June 06, 2016
Global companies are partnering with the World Business Council for Sustainable Development (WBCSD), Roundtable for Sustainable Biomaterials (RSB) and Sustainable Energy for All (SE4ALL) in a new global initiative called below50, to promote the best-of-breed of sustainable fuels that can achieve significant carbon reductions, and to scale-up their development and use.
A key outcome of the Low Carbon Technology Partnerships initiative (LCTPi), below50 is intended to grow a global corporate market for sustainable low-carbon transport fuels (LCTFs). Any company which produces, uses and/or invests in fuels that are at least 50% less carbon intensive than conventional fossil fuels can join below50.
California’s Low Carbon Fuel Standard compliance rate is 98%
May 18, 2016
The California Air Resources Board’s report on the state of the Low Carbon Fuel Standard (LCFS) program for the compliance year 2015 indicates a compliance rate of 98%, with a total of 5.49 million credits generated in the year. These credits are roughly the same as removing 1 million cars from the roads for a year in terms of preventing greenhouse gases from entering the atmosphere.
The 2015 annual reports demonstrate exceedingly high levels of overall compliance. Of the 52 entities who sell high carbon fuels, and have an obligation under the program, only a single company—Astra Oil Company LLC—ended the compliance period with a small shortfall of 337 credits and will be required to purchase the necessary credits from the LCFS Credit Clearance Market (CCM) between 1 June and 31 July 2016.
Report: Ontario targeting 5% EV share of all new vehicles sold by 2020, 12% by 2025 as part of C$7B climate plan
May 16, 2016
Canada’s Globe and Mail reports that as part of a more C$7-billion (US$5.4-billion), 4-year climate change plan, the Ontario government will invest C$285 million (US$221 million) in electric vehicle incentives; implement lower carbon fuel standards; and invest C$280 million (US$217 million) to help school boards buy electric buses and trucking companies switch to lower-carbon trucks, including by building more liquid natural gas fueling stations.
The Globe and Mail obtained a copy of the currently confidential 57-page Climate Change Action Plan, which lays out a strategy from 2017 to 2021. The document outlines contains about 80 different policies, grouped into 32 different actions. The Globe had previously uncovered details of the plan, but this is the first time the full blueprint has been revealed. The strategy is scheduled to be further reviewed by cabinet ministers and fine-tuned, sources told the Globe and Mail, with public release slated for June.

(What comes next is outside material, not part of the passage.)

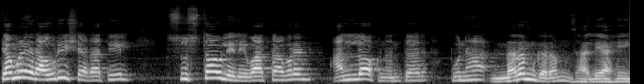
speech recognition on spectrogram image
त्यामुळे रावरी शहरातील सुस्तावलेले वातावरण अनलॉक नंतर पुन्हा नरम गरम झाले आहे.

California ARB staff releases first batch of recertified CI pathways for fuels under readopted LCFS using CA-GREET 2.0
May 10, 2016
The staff of the California Air Resources Board (ARB) released the first full set of carbon intensity (CI) pathways certified under the readopted LCFS regulation using the CA-GREET 2.0 model. (Earlier post.) These pathways include both new applications and requests to have “legacy” pathways (adopted under the prior LCFS rule) recertified.
The initial batch of released CIs contains only ethanol pathway; similar batches will be released for other fuel types in the future.
Tesoro to support development of renewable biocrude for its refineries; Fulcrum, Virent, Ensyn partners
January 22, 2016
Tesoro Corporation plans to foster the development of biocrude, made from renewable biomass, which can be co-processed in its existing refineries along with conventional fossil crude oil to produce lower-carbon drop-in fuels.
Tesoro expects that converting renewable biomass into biocrude will enable existing refining assets to produce fuels with lower carbon intensities (CIs) at a significantly lower capital and operating cost than competing technologies. This could lower Tesoro’s compliance costs with the federal renewable fuel standard (RFS) and California’s low carbon fuel standard (LCFS) by generating credits, while producing fuels fully compatible with the nation’s existing fuel infrastructure as well as current vehicle fleet warranties.